Problem:
Pictures must not appear; the answer is exactly the lines from the one that holds "This spectrogram is" through the end of the material.

Provided data:
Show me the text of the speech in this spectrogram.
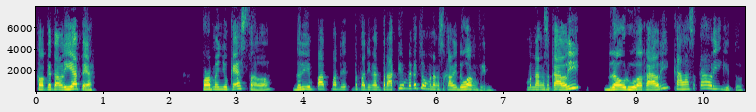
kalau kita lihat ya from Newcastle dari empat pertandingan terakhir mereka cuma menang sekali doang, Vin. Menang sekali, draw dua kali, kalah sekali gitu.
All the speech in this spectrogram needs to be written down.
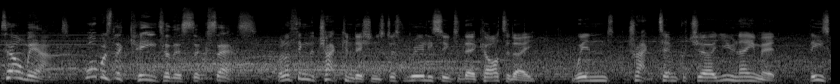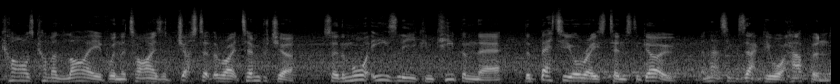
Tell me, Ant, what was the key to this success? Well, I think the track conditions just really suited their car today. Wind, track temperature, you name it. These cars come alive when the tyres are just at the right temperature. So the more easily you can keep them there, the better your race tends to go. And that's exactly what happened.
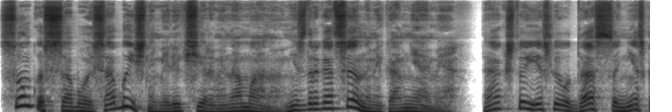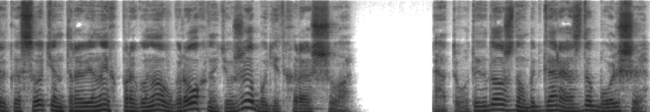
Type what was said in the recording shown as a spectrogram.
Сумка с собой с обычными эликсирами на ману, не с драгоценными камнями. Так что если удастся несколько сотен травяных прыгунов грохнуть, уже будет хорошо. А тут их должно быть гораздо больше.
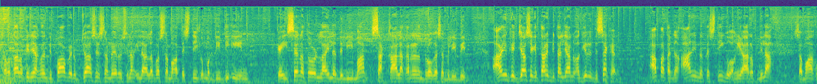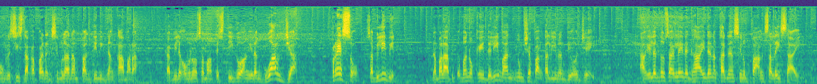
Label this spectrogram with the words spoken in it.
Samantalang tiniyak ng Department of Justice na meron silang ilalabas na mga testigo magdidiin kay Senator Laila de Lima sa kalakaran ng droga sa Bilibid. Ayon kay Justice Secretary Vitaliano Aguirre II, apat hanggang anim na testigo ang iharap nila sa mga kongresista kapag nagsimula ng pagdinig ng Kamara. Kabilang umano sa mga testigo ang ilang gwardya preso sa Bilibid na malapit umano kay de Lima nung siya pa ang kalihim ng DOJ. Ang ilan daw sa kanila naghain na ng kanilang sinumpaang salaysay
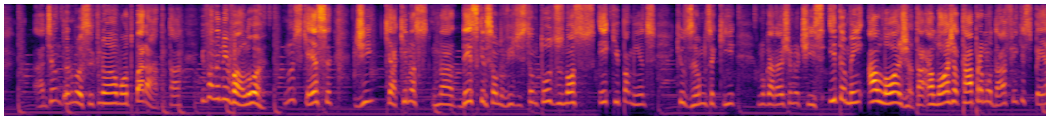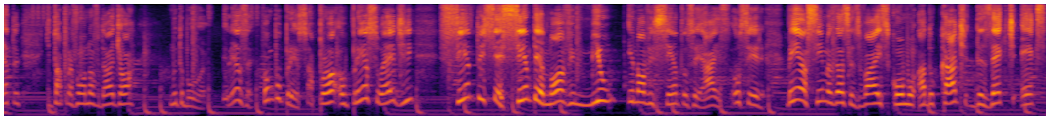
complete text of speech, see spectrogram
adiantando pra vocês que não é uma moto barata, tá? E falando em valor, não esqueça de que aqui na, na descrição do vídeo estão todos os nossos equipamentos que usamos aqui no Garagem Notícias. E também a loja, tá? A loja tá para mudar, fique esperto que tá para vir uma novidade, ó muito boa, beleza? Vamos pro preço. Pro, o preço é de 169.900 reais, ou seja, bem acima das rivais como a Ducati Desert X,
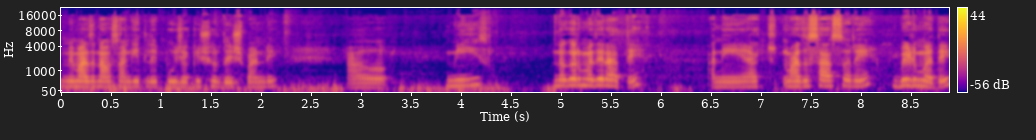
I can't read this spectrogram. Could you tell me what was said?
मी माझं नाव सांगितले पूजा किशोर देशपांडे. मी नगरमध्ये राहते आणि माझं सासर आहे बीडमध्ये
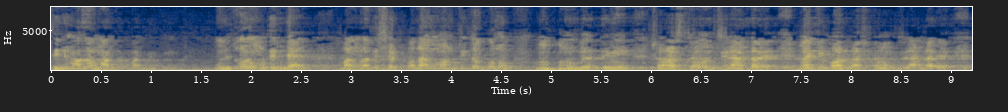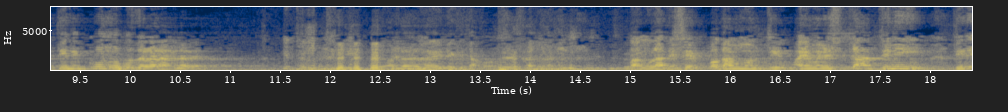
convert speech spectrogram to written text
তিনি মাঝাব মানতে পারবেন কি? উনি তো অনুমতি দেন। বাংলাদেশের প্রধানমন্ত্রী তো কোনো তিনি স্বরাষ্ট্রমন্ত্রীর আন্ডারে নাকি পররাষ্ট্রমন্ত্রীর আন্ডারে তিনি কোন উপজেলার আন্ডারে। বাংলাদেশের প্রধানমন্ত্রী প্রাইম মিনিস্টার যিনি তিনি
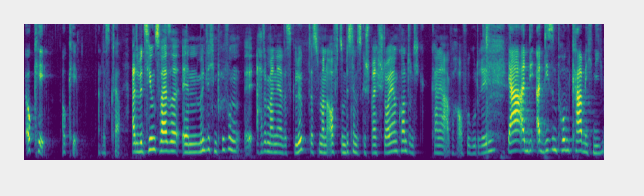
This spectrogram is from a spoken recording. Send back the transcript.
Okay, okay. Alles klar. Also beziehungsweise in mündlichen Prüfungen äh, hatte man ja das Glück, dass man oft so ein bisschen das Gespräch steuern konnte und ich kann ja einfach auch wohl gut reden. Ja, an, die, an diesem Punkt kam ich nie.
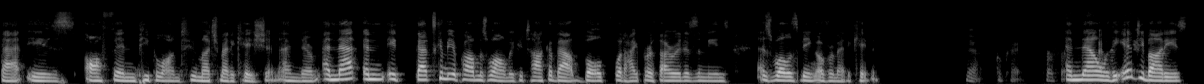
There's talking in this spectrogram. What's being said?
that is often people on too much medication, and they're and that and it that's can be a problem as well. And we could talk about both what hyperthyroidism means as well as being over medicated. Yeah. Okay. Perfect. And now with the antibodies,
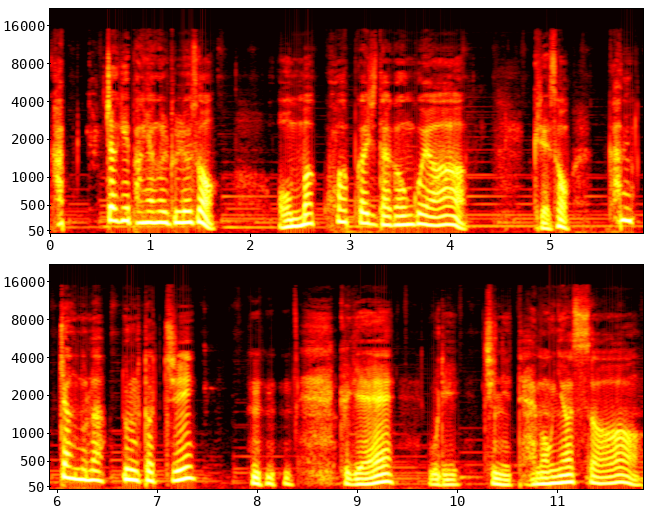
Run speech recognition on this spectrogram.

Task answer:
This spectrogram is from a spoken recording. Send back the transcript.
Okay, okay. Alles klar. Also beziehungsweise in mündlichen Prüfungen äh, hatte man ja das Glück, dass man oft so ein bisschen das Gespräch steuern konnte und ich kann ja einfach auch wohl gut reden. Ja, an, die, an diesem Punkt kam ich nie.
There's talking in this spectrogram. What's being said?
that is often people on too much medication, and they're and that and it that's can be a problem as well. And we could talk about both what hyperthyroidism means as well as being over medicated. Yeah. Okay. Perfect. And now with the antibodies,
Run speech recognition on this spectrogram.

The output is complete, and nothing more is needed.